Resulting in 1 citation.
1. England, Paula A.
Farkas, George
Kilbourne, Barbara Stanek
Dou, Thomas
Explaining Occupational Sex Segregation and Wages: Findings from a Model with Fixed Effects
American Sociological Review 53,4 (August 1988): 544-558.
Cohort(s): Young Men, Young Women
Publisher: American Sociological Association
Keyword(s): Comparable Worth; Discrimination, Sex; Earnings; Gender Differences; Human Capital Theory; Labor Market Demographics; Marital Status; Modeling, Fixed Effects; Occupational Segregation; Occupations, Female; Racial Differences; Variables, Independent - Covariate; Wage Models

Permission to reprint the abstract has not been received from the publisher.

Does segregation arise because "female" occupations have financial advantages for women planning some years as homeworkers, as human capital theorists claim? Or, do female occupations have low wages that are depressed by the sort of discrimination at issue in "Comparable Worth"? To answer these questions, the authors use a model with fixed effects to predict the earnings of young men and women from a pooled cross-section time-series. A fixed-effects model is ideal for answering these questions because it corrects for the selection bias that results from the tendency of persons who differ on characteristics that are unmeasured but affect earnings to select themselves into different occupations. The data are from the NLS Young Men and Young Women cohorts. Independent variables include years of employment experience, education, marital status, hours worked per week, the sex composition of one's occupation, and measures of occupational skill demands and working conditions taken from the Dictionary of Occupational Titles. Separate analyses are performed for white females, black females, white males, and black males. It was found that female occupations do not have the advantages presumed by neoclassical writers. Rather, there is evidence of pay discrimination against men or women in predominantly female occupations. Findings are interpreted using economic and sociological theories of labor markets.
Bibliography Citation
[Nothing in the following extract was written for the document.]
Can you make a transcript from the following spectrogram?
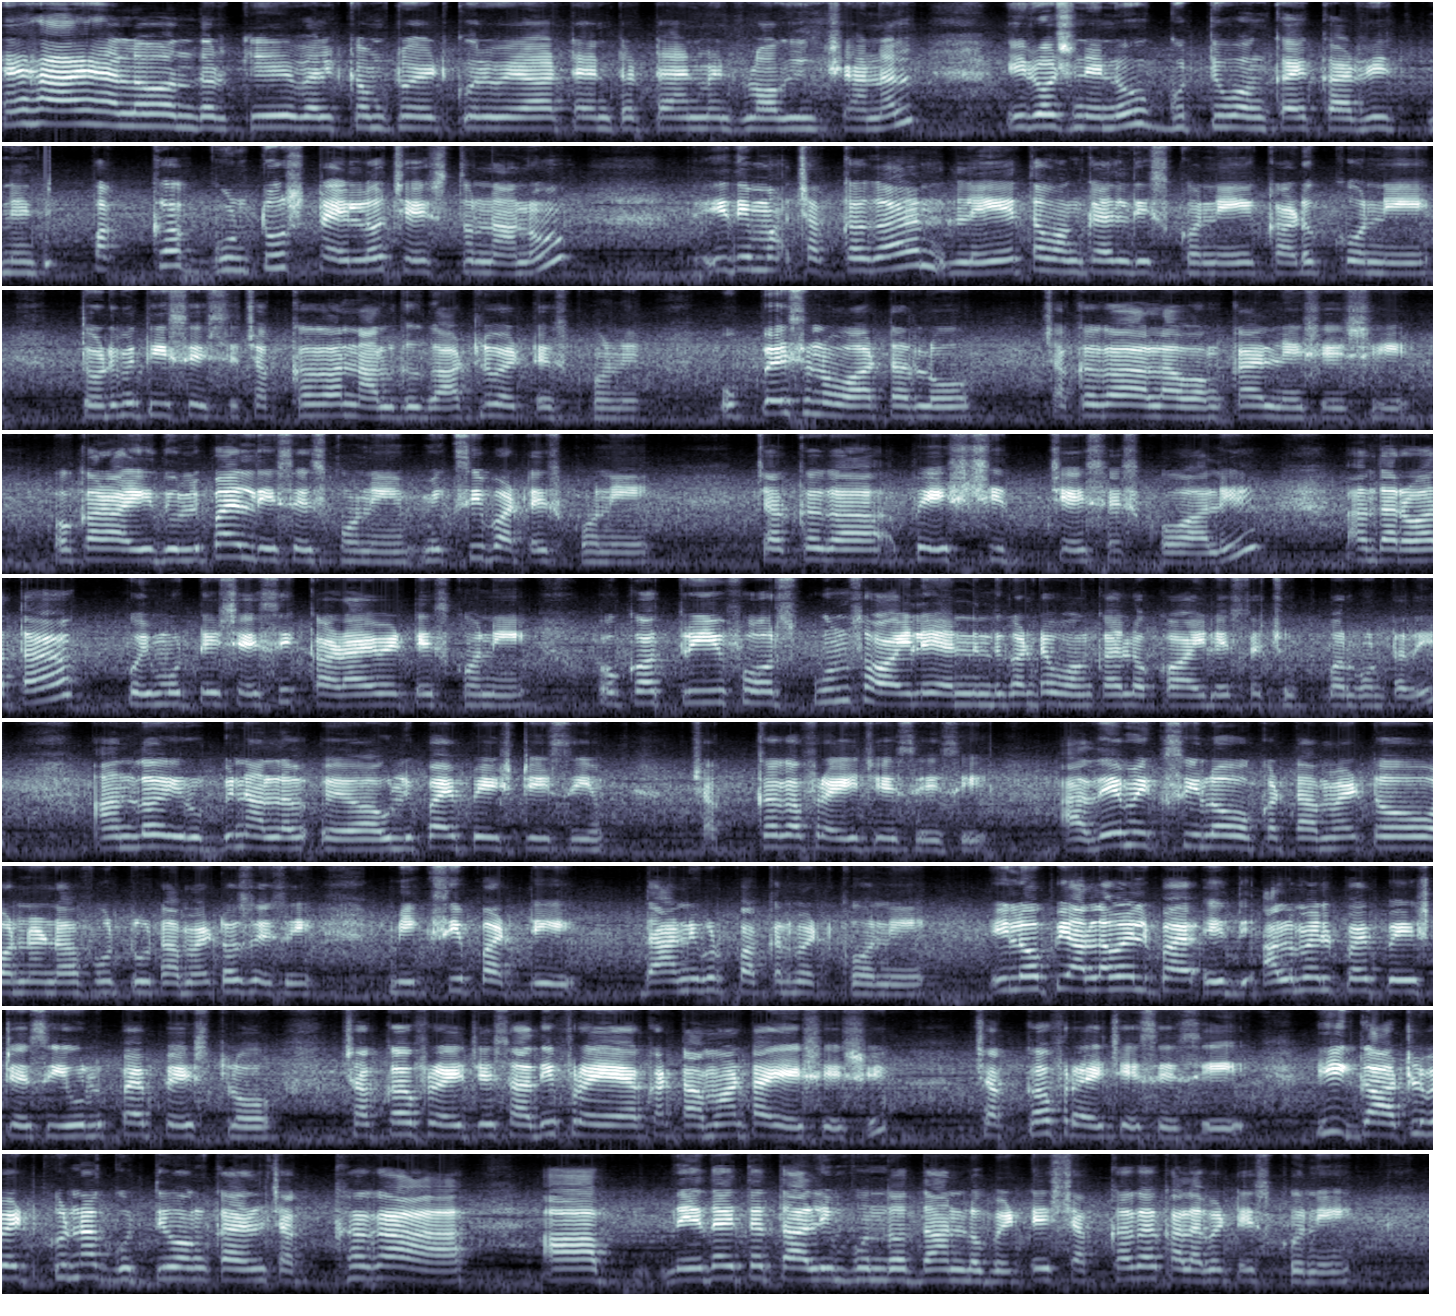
హే hi hello అందరికీ. Welcome to ఎట్ కురియాట్ ఎంటర్టైన్మెంట్ వ్లాగింగ్ ఛానల్ ఈరోజు నేను గుత్తి వంకాయ కర్రీ నేను పక్క గుంటూరు స్టైల్లో చేస్తున్నాను. ఇది మా చక్కగా లేత వంకాయలు తీసుకొని కడుక్కొని తొడిమి తీసేసి చక్కగా నాలుగు ఘాట్లు పెట్టేసుకొని ఉప్పేసిన వాటర్లో చక్కగా అలా వంకాయలు వేసేసి ఒక ఐదు ఉల్లిపాయలు తీసేసుకొని మిక్సీ పట్టేసుకొని చక్కగా పేస్ట్ చేసేసుకోవాలి. ఆ తర్వాత పొయ్యి ముట్టేసేసి కడాయి పెట్టేసుకొని ఒక త్రీ ఫోర్ స్పూన్స్ ఆయిల్ వేయండి. ఎందుకంటే వంకాయలు ఒక ఆయిల్ వేస్తే సూపర్గా ఉంటుంది అందులో ఈ రుబ్బిన అల్ల ఉల్లిపాయ పేస్ట్ వేసి చక్కగా ఫ్రై చేసేసి అదే మిక్సీలో ఒక tomato one and half two tomatoes వేసి మిక్సీ పట్టి దాన్ని కూడా పక్కన పెట్టుకొని ఈలోపు అల్లం వెల్లిపాయ ఇది అల్లం వెల్లిపాయ పేస్ట్ వేసి ఉల్లిపాయ పేస్ట్లో చక్కగా ఫ్రై చేసి అది ఫ్రై అయ్యాక టమాటా వేసేసి చక్కగా ఫ్రై చేసేసి ఈ ఘాట్లు పెట్టుకున్న గుత్తి వంకాయలు చక్కగా ఆ ఏదైతే తాలింపు ఉందో దానిలో పెట్టేసి చక్కగా కలబెట్టేసుకొని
England, Paula A., George Farkas, Barbara Stanek Kilbourne and Thomas Dou. "Explaining Occupational Sex Segregation and Wages: Findings from a Model with Fixed Effects." American Sociological Review 53,4 (August 1988): 544-558.